TRY IT: Within the records below, reproduce without change the lines from the line that has "Mel spectrogram. Tag" through the line that has "We need this", and only those.

RECORDS PROVIDED:
● ● ● ● ● ● ●

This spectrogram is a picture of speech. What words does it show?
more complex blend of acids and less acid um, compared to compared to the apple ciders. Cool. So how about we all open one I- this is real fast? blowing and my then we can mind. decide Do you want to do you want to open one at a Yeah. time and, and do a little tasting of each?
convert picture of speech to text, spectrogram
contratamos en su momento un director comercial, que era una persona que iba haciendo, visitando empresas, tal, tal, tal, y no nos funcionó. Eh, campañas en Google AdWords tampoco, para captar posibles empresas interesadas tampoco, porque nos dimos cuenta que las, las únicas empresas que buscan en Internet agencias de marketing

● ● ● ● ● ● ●

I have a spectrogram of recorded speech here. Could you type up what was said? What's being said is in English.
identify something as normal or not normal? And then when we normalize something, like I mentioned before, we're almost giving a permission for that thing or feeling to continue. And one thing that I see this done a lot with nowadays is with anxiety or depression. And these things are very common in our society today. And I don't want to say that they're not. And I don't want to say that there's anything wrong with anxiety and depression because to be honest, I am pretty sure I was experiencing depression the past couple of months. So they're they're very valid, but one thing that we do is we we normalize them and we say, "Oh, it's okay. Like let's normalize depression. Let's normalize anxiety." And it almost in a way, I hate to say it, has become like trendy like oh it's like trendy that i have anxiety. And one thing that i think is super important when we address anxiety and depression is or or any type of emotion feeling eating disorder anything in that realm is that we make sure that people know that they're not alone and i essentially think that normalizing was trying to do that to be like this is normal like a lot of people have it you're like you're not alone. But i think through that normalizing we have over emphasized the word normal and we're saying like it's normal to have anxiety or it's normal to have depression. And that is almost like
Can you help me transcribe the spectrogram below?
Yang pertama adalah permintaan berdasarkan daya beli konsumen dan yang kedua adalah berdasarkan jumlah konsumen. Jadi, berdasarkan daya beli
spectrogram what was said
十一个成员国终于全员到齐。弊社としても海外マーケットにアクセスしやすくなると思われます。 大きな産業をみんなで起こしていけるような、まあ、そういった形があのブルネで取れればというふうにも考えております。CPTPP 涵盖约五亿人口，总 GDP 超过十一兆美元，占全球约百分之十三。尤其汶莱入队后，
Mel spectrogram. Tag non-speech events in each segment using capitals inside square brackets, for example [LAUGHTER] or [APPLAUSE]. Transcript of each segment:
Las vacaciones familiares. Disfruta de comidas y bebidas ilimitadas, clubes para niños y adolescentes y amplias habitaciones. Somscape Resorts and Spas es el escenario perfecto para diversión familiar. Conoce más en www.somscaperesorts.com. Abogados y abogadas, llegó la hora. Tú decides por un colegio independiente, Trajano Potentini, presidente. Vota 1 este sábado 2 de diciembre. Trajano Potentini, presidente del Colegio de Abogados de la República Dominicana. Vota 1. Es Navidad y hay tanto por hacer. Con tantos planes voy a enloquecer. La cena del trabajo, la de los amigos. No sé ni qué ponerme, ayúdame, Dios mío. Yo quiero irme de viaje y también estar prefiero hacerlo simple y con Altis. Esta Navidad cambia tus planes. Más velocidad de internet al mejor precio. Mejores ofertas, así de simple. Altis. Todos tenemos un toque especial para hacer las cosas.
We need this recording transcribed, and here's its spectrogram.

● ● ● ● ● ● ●

EXPECTED OUTPUT:
Mel spectrogram. Tag non-speech events in each segment using capitals inside square brackets, for example [LAUGHTER] or [APPLAUSE]. Transcript of each segment:
Las vacaciones familiares. Disfruta de comidas y bebidas ilimitadas, clubes para niños y adolescentes y amplias habitaciones. Somscape Resorts and Spas es el escenario perfecto para diversión familiar. Conoce más en www.somscaperesorts.com. Abogados y abogadas, llegó la hora. Tú decides por un colegio independiente, Trajano Potentini, presidente. Vota 1 este sábado 2 de diciembre. Trajano Potentini, presidente del Colegio de Abogados de la República Dominicana. Vota 1. Es Navidad y hay tanto por hacer. Con tantos planes voy a enloquecer. La cena del trabajo, la de los amigos. No sé ni qué ponerme, ayúdame, Dios mío. Yo quiero irme de viaje y también estar prefiero hacerlo simple y con Altis. Esta Navidad cambia tus planes. Más velocidad de internet al mejor precio. Mejores ofertas, así de simple. Altis. Todos tenemos un toque especial para hacer las cosas.
We need this recording transcribed, and here's its spectrogram.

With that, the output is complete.